vir·​tu·​os·​i·​ty | \ ˌvər-chü-ˈä-sə-tē How to pronounce virtuosity (audio) \
plural virtuosities

Definition of virtuosity

1 : great technical skill (as in the practice of a fine art)
2 : a taste for or interest in virtu

Keep scrolling for more

Did you know?

Virtuosity is used particularly to describe musicians, but also often for writers, actors, dancers, and athletes. A virtuoso is a highly skilled performer, and a virtuoso performance is one that astonishes the audience by its feats. In ancient Greece the cities would hold male competitions in acrobatics, conjuring, public reciting, blowing the trumpet, and acting out scenes from Homer's epics, the winners of which would have been praised as virtuous, or "full of manly virtues".

Examples of virtuosity in a Sentence

Her virtuosity on the piano is amazing.
Recent Examples on the Web Also featured is the trumpeter Jon Faddis, a precocious Dizzy Gillespie disciple and emulator who played bebop with a sincere passion and a neoclassical virtuosity—and who was only twenty at the time. Richard Brody, The New Yorker, 15 June 2021 Libraries have often been civic monuments, showcases of design virtuosity, and temples that appear to be made out of volumes. Justin Davidson, Curbed, 4 June 2021 Forsythe’s excited complexity pushes Peck’s sunny virtuosity into astonishments. New York Times, 25 Mar. 2021 But his virtuosity as a vocalist puts the album’s other shortcomings in sharper relief. Mark Richardson, WSJ, 3 May 2021 New and the orchestra did an impressive job of matching Hadelich’s gentle flights of fantasy, but also — apart from a couple of spots when winds didn’t quite keep up — with his dazzling virtuosity in the finale. Scott Cantrell, Dallas News, 23 Apr. 2021 Rose said Lindor has the talent to match Hernandez (more power, but perhaps less virtuosity in the field) and is eager to see whether Lindor, who has an active role in the players’ union, assumes a leadership role with the Mets, too. New York Times, 31 Mar. 2021 William Wolfram brought virtuosity to the solo piano part, but his touch was often too heavy, especially in rapid runs, and phrases called for more direction. Tim Diovanni, Dallas News, 20 Mar. 2021 Patrick Dupond, a star dancer and former director of the Paris Opera Ballet who won worldwide renown in the 1980s and ’90s for his virtuosity, glittering technique and flamboyant personality, died on March 5 in Soissons, France. Roslyn Sulcas, New York Times, 13 Mar. 2021

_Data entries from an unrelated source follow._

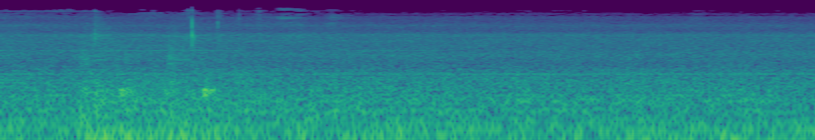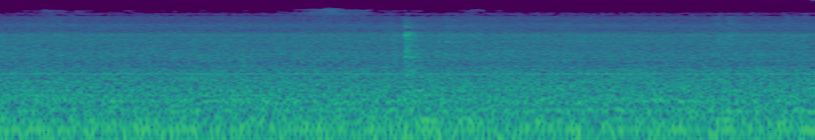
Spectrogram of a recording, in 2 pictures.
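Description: Hankyu Kobe Line train heard from inside the car beside the doors as it rolls in along the terminal platform: a steady low running rumble with a faint steady hum and a few light clicks.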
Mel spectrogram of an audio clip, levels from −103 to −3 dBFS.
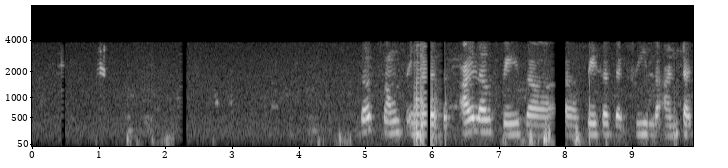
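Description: At 0.44 s, 60 ms of the speech drops out and the receiver bridges it with packet loss with pitch repetition. The last pitch period loops, so the sound holds briefly with a buzzy edge. The same happens for 100 ms at 2.22 s. Between 5.74 and 6.22 s, about 280 ms is lost in scattered gaps over 480 ms, the longest 100 ms, giving a choppy stretch. At 7.8 s a 200 ms loss is long enough to fade toward silence before the speech cross-fades back in. On a spectrogram, each gap shows as frozen, perfectly regular harmonic lines that darken as they fade. The waveform shows identical repeating cycles with a decaying envelope.

At 8.36 s a repeated buffer plays the same 1.33 ms piece two extra times, which fits a 64-sample buffer. It is too short to hear as a stutter and comes across as a tiny click or brief buzz. The waveform shows a few identical cycles with hard joins, and the spectrogram shows a thin vertical broadband line.

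At 9.6 s, 60 ms of loss scattered over 120 ms, in runs of no more than 20 ms, brings a last brief flutter of repeated pitch.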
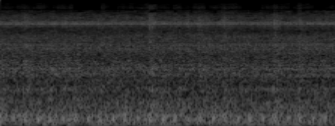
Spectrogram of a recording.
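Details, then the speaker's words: Carrier commercial rooftop unit, running after repair with belt pulleys realigned, now heating: steady heavy rumble with thin high constant whine/squeal; bad fan bearing, to be replaced. "sounds like [ __ ] for real looks like a bearing's bad in there so we're gonna write up for the bearing to be replaced but at least it's heating now"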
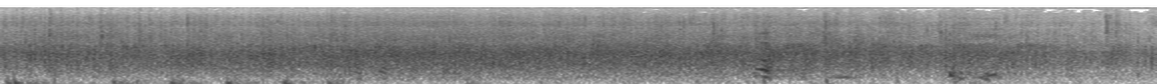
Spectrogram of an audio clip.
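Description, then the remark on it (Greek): Steady, dense applause from a concert audience for the band's drummer as he is introduced, a loud continuous wash of clapping with a few brief voices or whistles rising out of it near the end. “Δώσετε ένα χειροκρότημα, είναι γίγαντας.”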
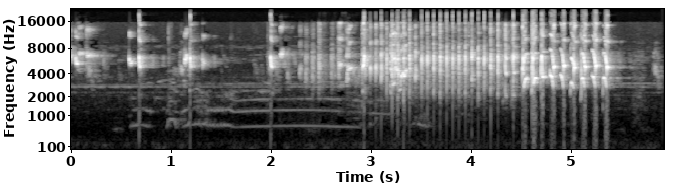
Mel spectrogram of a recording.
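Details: Fighter lovebird long ngekek used as masteran to train other lovebirds: a few sharp chips and a low held whistle, then an accelerating rapid chatter of dense harsh notes lasting nearly three seconds.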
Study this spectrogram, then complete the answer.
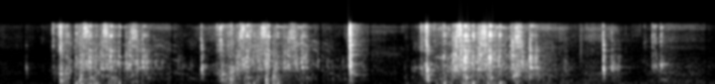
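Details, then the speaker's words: Side-shaft small go-kart engine, on choke: short cranking bursts at about four beats a second that never catch; no fuel reaching the bowl, owner suspects a stuck float or needle. "If fuel leaks out of it, then it's getting fuel. No fuel. I'm gonna pinch the fuel line off because fuel will start pouring out. No fuel means the needle is just plugging somehow."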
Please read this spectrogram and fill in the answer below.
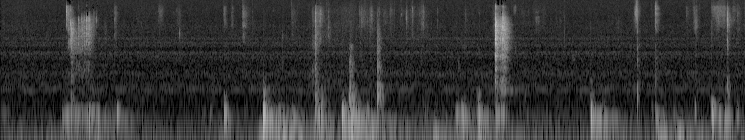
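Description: Trading cards and game tokens being handled on a tabletop: scattered light clicks and taps, two short swishes of cards sliding, about a second and a half in and again about ten seconds in, and a few soft thumps in the middle.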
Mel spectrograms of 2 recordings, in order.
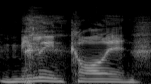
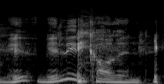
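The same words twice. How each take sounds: First: It is said in an attempted Australian accent. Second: It is said in an imitated Swedish accent. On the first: "it was supposed to be Australian" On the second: "This is just sort of my impression of my Swedish teacher"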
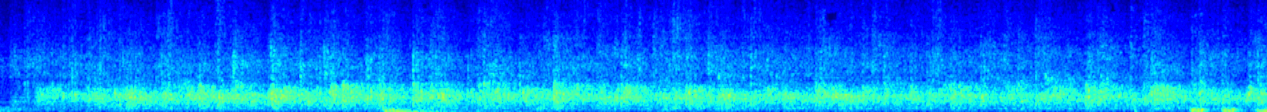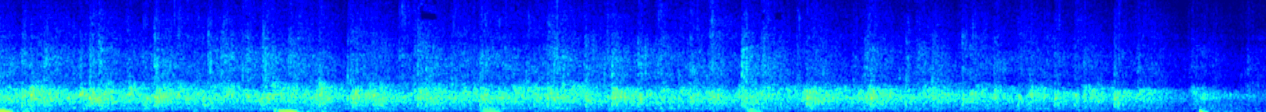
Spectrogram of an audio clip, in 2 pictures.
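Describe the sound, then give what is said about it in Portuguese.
A church audience claps for the Lord steadily for about twelve seconds, a dense, even wash of many hands, with a few low thumps and faint voices scattered through it before the applause tapers off at the end. “Então eu queria que você aplaudisse ao Senhor.”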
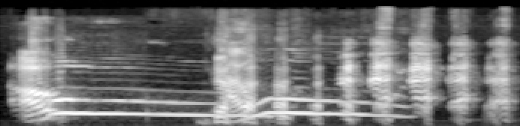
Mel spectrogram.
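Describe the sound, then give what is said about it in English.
Several people howl together like wolves for the Timberwolves, long sustained rising and falling wails that overlap, followed by a few quick bursts of whooping and laughter. “You know, you didn't howl with us, but maybe we should howl again for the Timberwolves tonight”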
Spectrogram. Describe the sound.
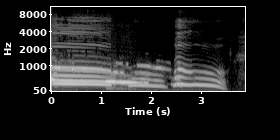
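A person imitates a wolf howl on the radio show Native Roots Radio, giving one long wavering howl that sinks in pitch, then a shorter second howl sliding downward before falling silent; loud.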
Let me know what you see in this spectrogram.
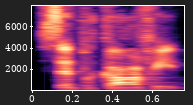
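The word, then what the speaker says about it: Tsyplakov: Siplikov, it starts with a T, but that's how you pronounce it.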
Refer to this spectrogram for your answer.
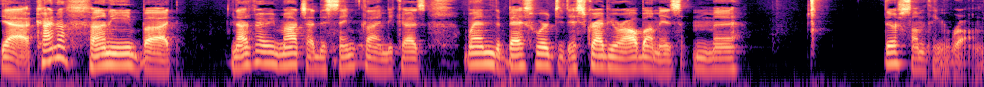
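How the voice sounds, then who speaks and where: Someone with a non-native accent speaks at a fairly slow pace, leaving long, frequent pauses. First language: not English. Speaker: metal music YouTuber. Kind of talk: casual album review vlog. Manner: hesitant, many fillers; animated.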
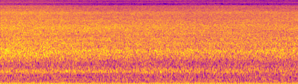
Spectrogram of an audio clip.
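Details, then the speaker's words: Ford Escape blower motor, tested with the dash removed: steady, even rush of air with no rattle, whine or scraping; the horrible noise it was making is now absent. "It was making a horrible noise. And now it is not making noise."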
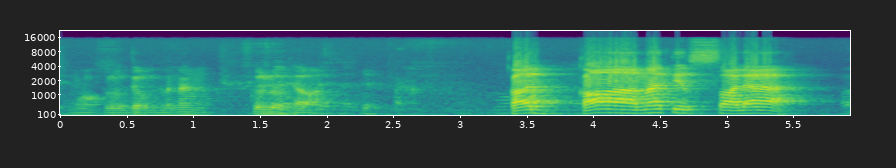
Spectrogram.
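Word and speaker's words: قد قامت الصلاة: Pakai kasrah, bukan tu ya. Ada yang baca qamatus shalah di Saudi. Nah, dulu muadzinnya bacanya qad qamatus shalah. Karena nggak belajar, dia salah bacanya. Orang Arab asli bacanya salah. Qad qamatus shalah. Kaif qad qamatus shalah? Qad qamat as-shalah. Sukun ketemu sukun jadi kasrah. Qad qamatis shalah.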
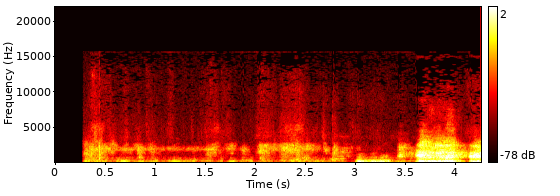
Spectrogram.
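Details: A Dachshund and a Cairn Terrier play-wrestle in their daily ritual, growling and snarling with harsh throaty rumbles and sharper yaps.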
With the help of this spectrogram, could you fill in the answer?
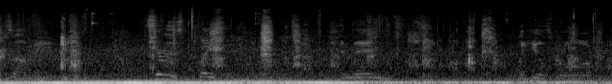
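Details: A 4-month-old Shiba Inu puppy wrestling with another dog gives a deep, continuous growl that rumbles for several seconds, with human voices and sharp scuffling clicks; recorded in Seattle, WA on March 11, 2008.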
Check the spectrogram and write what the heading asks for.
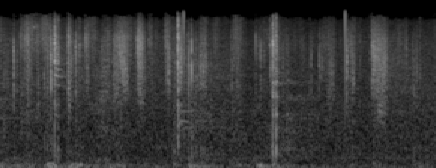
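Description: Badminton racket strikes on a shuttlecock in a fast doubles rally: sharp, short hits roughly once a second, with the players' footsteps thudding on the court between them.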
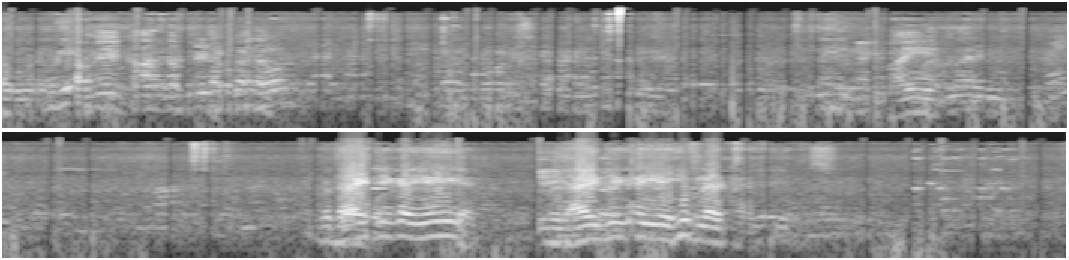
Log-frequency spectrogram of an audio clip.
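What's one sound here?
Several men talk close by in an agitated way.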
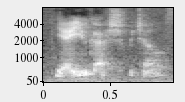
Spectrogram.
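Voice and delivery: unvoiced teasing whisper. Real, not acted. Vlogger whispering to viewers to be jealous. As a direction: whisper it as a secret.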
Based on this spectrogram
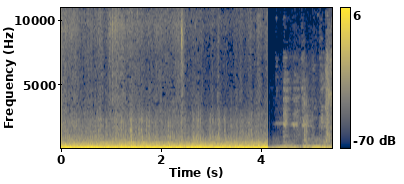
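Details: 2018 Lada Vesta, 20,000 km, driven slowly on gravel after replacing the stabilizer link; steady tyre and gravel rumble with the earlier left-front knock gone.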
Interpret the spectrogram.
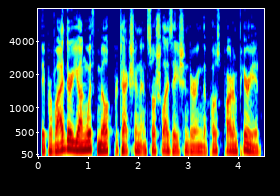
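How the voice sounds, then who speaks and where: A man's voice: mid-range voice, brisk, darkish tone, no echo. Guy on a podcast reading out animal trivia, dry mic, average voice. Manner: explains facts, reads out trivia. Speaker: podcast co-host. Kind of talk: casual chat.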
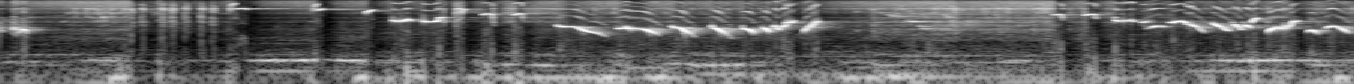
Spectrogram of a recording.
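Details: White-rumped shama song used as tutor material for songbird keepers: loud, varied whistled phrases with sharp rising and falling sweeps and rapid trills, broken by bursts of broadband noise and a steady low hum.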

These example sentences are selected automatically from various online news sources to reflect current usage of the word 'virtuosity.' Views expressed in the examples do not represent the opinion of Merriam-Webster or its editors. Send us feedback.

See More

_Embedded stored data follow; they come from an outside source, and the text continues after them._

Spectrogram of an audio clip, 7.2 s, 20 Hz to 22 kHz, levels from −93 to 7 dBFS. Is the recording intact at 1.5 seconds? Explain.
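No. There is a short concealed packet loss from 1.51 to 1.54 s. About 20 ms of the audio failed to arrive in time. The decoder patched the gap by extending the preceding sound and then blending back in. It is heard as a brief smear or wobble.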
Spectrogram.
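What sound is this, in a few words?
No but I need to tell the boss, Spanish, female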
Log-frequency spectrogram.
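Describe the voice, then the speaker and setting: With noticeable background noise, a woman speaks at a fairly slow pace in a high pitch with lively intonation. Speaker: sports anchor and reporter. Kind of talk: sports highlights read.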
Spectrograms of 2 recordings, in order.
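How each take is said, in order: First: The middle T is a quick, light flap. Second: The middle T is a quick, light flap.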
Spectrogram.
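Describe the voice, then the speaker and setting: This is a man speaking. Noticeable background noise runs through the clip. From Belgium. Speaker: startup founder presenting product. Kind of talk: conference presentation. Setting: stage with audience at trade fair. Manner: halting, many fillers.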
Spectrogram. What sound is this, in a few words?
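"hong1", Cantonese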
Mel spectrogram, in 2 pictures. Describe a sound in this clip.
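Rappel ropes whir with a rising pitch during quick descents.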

First Known Use of virtuosity

1673, in the meaning defined at sense 2

Keep scrolling for more

Learn More About virtuosity

Time Traveler for virtuosity

Time Traveler

The first known use of virtuosity was in 1673

See more words from the same year

Statistics for virtuosity

Last Updated

17 Jun 2021

Cite this Entry

“Virtuosity.” Dictionary, Merriam-Webster, Accessed 24 Jun. 2021.

Style: MLA
MLACheck Mark Icon ChicagoCheck Mark Icon APACheck Mark Icon Merriam-WebsterCheck Mark Icon

Keep scrolling for more

More Definitions for virtuosity



English Language Learners Definition of virtuosity

formal : great ability or skill shown by a musician, performer, etc.

More from Merriam-Webster on virtuosity

Thesaurus: All synonyms and antonyms for virtuosity

Nglish: Translation of virtuosity for Spanish Speakers


Test Your Vocabulary

Return of Name that Color!

  • a light greenish blue color
  • Name that color:
How Strong Is Your Vocabulary?

Test your vocabulary with our 10-question quiz!

Universal Daily Crossword

A daily challenge for crossword fanatics.

Love words? Need even more definitions?

Subscribe to America's largest dictionary and get thousands more definitions and advanced search—ad free!